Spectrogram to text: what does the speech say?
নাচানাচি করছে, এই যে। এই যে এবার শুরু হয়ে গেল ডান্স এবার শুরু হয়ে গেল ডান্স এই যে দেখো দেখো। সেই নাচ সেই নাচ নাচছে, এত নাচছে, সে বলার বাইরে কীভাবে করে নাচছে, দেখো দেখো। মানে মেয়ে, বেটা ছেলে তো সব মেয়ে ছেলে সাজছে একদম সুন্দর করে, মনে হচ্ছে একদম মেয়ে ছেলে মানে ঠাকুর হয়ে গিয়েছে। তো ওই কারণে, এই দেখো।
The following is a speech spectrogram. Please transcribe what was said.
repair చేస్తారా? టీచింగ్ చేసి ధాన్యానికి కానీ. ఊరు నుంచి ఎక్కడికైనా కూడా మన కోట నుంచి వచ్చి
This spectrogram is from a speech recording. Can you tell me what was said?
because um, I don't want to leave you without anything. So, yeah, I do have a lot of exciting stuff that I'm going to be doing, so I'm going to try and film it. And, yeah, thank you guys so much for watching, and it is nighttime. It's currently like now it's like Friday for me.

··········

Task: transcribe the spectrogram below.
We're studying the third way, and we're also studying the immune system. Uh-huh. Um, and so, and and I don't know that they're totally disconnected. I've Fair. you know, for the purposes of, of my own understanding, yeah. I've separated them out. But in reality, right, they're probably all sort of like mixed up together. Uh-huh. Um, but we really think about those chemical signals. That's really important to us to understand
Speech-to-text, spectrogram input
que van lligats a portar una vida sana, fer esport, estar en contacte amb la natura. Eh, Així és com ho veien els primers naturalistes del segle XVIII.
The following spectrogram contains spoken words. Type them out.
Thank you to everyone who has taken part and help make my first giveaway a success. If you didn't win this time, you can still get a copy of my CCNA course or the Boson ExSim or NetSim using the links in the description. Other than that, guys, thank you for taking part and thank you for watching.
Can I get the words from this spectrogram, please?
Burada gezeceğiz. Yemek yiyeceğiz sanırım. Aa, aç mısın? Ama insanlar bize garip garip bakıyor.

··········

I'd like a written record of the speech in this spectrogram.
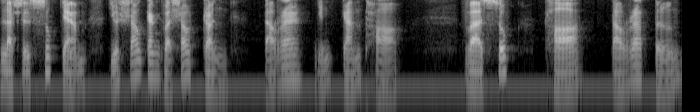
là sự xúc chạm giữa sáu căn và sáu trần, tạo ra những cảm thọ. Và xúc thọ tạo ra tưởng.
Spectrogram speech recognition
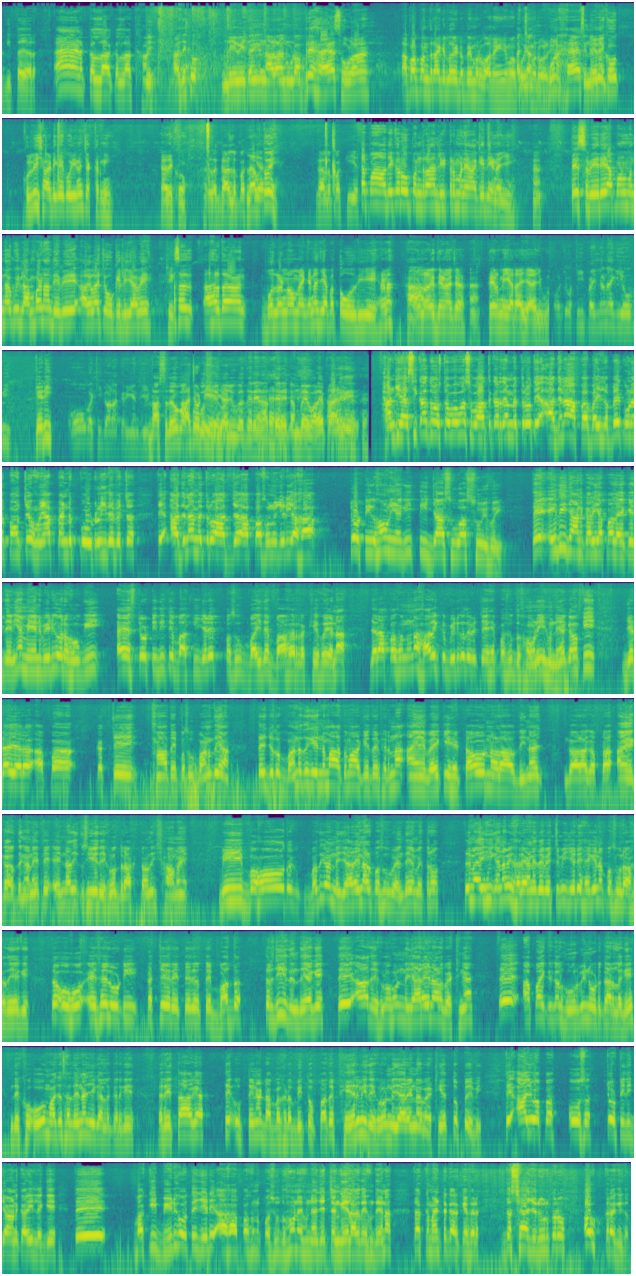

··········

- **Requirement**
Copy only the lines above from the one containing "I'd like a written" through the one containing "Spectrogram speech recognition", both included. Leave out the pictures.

- **Response**
I'd like a written record of the speech in this spectrogram.
là sự xúc chạm giữa sáu căn và sáu trần, tạo ra những cảm thọ. Và xúc thọ tạo ra tưởng.
Spectrogram speech recognition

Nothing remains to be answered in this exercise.